Are Dank Vapes Safe?Updated
Dank Vapes and other non-licensed cannabis cartridges.
We hear a lot about Dank Vapes, and with the recent news of individuals being hospitalized due to black market THC vape cartridges, we felt this was a topic that we should address.
To clear up one of the most common misconceptions we hear: Dank Vapes is not a cannabis processing entity. Dank Vapes has no licensed operations in the United States for cannabis processing. Rather, Dank Vapes is simply a company that seemingly manufactures packaging.
Individual filling cannabis cartridges with distillate.
What this essentially means is that anytime you see a Dank Vapes cart, it means that this has been manufactured by an unknown entity with unknown ingredients, unless you happen to know the processor filling the carts.
The main concern associated with cannabis (dab) carts at this time are the additives that can be included in the pens have possible adverse effects when heated and vaporized. Some of the more common ingredients used to “cut” the carts, or make them look lighter in color to portray higher-quality, include propylene glycol, vegetable glycerin, or MCT oil.
High-quality cannabis distillate will generally have this transparent golden color with a thick consistency.
Now that patients are looking for a thick consistency in their carts, cart makers have responded by adding new cutting agents designed to mask the dilution. Many think that this has caused this new spike in hospitalizations, however, there is no definitive way to be sure.
These hospitalizations in other states have shown the importance of ensuring that your cannabis has been lab-tested and approved as safe for medical use. Whether it’s a cart from another state-approved program, or from right here in Ohio’s medical marijuana program, you can feel confident that you will not need to worry about your medicine negatively impacting your health.
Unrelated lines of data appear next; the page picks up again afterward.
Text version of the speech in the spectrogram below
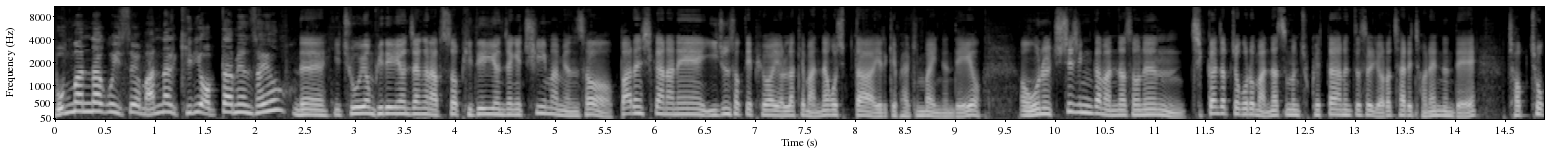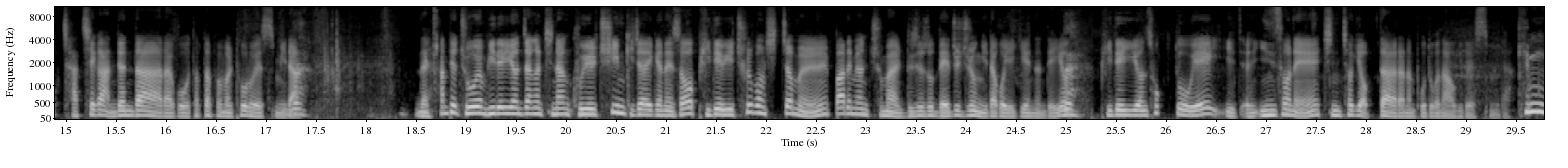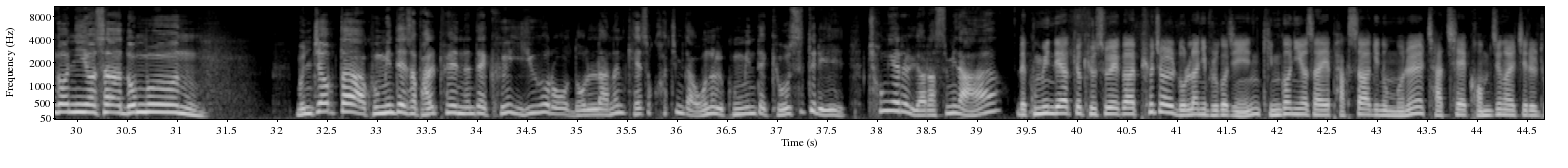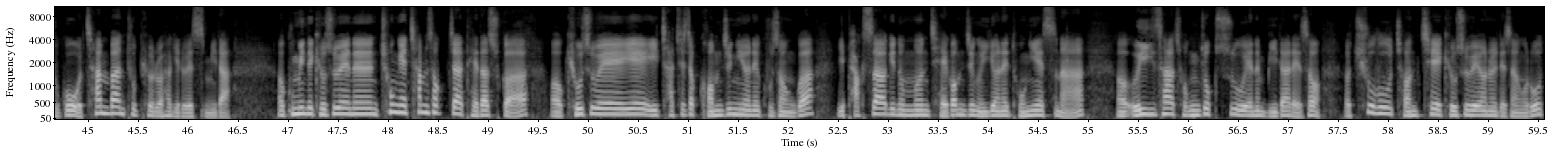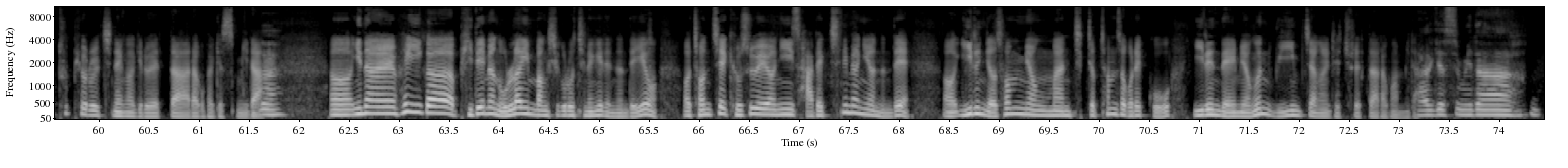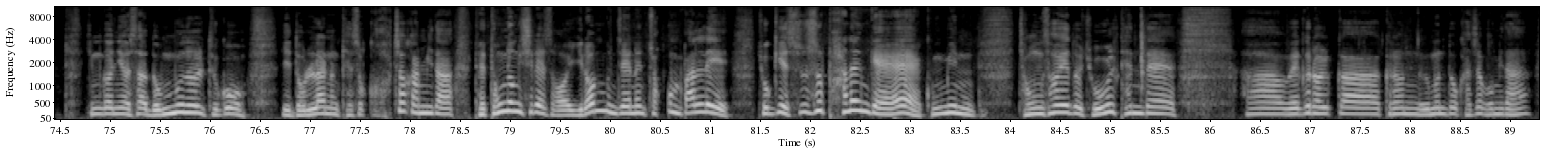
못 만나고 있어요. 만날 길이 없다면서요? 네, 이 주호영 비대위원장은 앞서 비대위원장에 취임하면서 빠른 시간 안에 이준석 대표와 연락해 만나고 싶다 이렇게 밝힌 바 있는데요. 어, 오늘 취재진과 만나서는 직간접적으로 만났으면 좋겠다는 뜻을 여러 차례 전했는데 접촉 자체가 안 된다라고 답답함을 토로했습니다. 네. 네, 한편 주호영 비대위원장은 지난 9일 취임 기자회견에서 비대위 출범 시점을 빠르면 주말, 늦어도 내주 중이라고 얘기했는데요. 네. 비대위원 속도에 인선에 진척이 없다라는 보도가 나오기도 했습니다. 김건희 여사 논문 문제없다 국민대에서 발표했는데 그 이후로 논란은 계속 커집니다. 오늘 국민대 교수들이 총회를 열었습니다. 네, 국민대학교 교수회가 표절 논란이 불거진 김건희 여사의 박사학위 논문을 자체 검증할지를 두고 찬반 투표를 하기로 했습니다. 어, 국민대 교수회는 총회 참석자 대다수가 어, 교수회의 이 자체적 검증위원회 구성과 이 박사학위 논문 재검증 의견에 동의했으나 어, 의사 정족수에는 미달해서 추후 전체 교수회원을 대상으로 투표를 진행하기로 했다라고 밝혔습니다. 네. 어, 이날 회의가 비대면 온라인 방식으로 진행이 됐는데요. 어, 전체 교수회원이 407명이었는데 어, 76명만 직접 참석을 했고 74명은 위임장을 제출했다라고 합니다. 알겠습니다. 김건희 여사 논문을 두고 이 논란은 계속 커져갑니다. 대통령실에서 이런 문제는 조금 빨리 조기에 수습하는 게 국민 정서에도 좋을 텐데 아, 왜 그럴까 그런 의문도 가져봅니다.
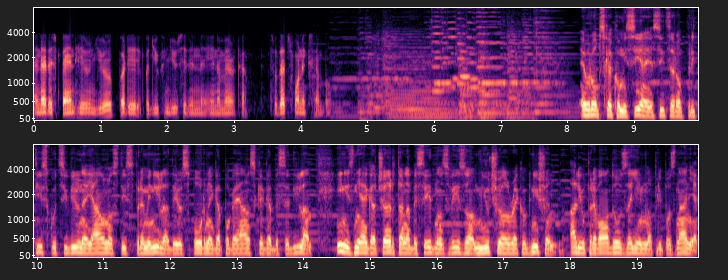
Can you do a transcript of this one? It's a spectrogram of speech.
and that is banned here in Europe, but it, but you can use it in in America. So that's one example. Evropska komisija je sicer ob pritisku civilne javnosti spremenila del spornega pogajalskega besedila in iz njega črtala besedno zvezo Mutual Recognition ali v prevodu vzajemno pripoznanje,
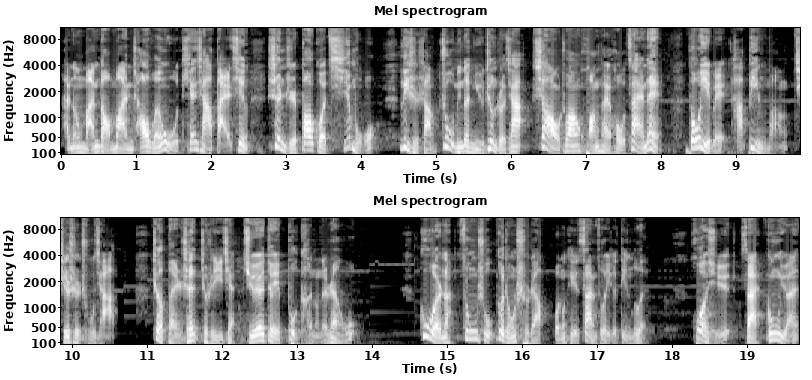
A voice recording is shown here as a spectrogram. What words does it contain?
还能瞒到满朝文武、天下百姓，甚至包括其母？历史上著名的女政治家孝庄皇太后在内，都以为她病亡，其实出家了。这本身就是一件绝对不可能的任务。故而呢，综述各种史料，我们可以暂做一个定论。或许在公元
The suspect Dank vapes are a familiar product in the underground cannabis economy. It’s not a legal, tested brand. It’s not even a product brand at all. It’s merely a name on a box or a cartridge, packaging that’s easily obtained online and used by illicity producers to lure customers.
They look like legal products
“It doesn’t look very different from what you can buy in a (legal) dispensary,” said Beverly Hills-based cannabis attorney Allison Margolin.
So far, investigators have not identified a culprit in the illnesses reported in dozens of states. But officials say patients have mentioned the Dank name frequently. Many of the people who got sick in Illinois and Wisconsin, for example, said they used cartridges sold in Dank packaging.
The raw materials to produce a Dank vape aren’t hard to find: Ready-to-fill Dank boxes and cartridges can be ordered from Chinese internet sites for pennies apiece. A Craigslist post last week offered a box stuffed with empty Dank packages for $16. And you can buy the boxes and empty cartridges in shops in downtown Los Angeles.
A rogue producer adds cannabis oil—almost certainly untested—and it’s ready for sale.
“It’s a generic product name that doesn’t really tie back to one store or one distributor,” Dr. Jennifer Layden, chief medical officer for the Illinois Department of Public Health, said last month. “Folks are getting it from friends or folks on the street, with no understanding of where it came from prior to that.”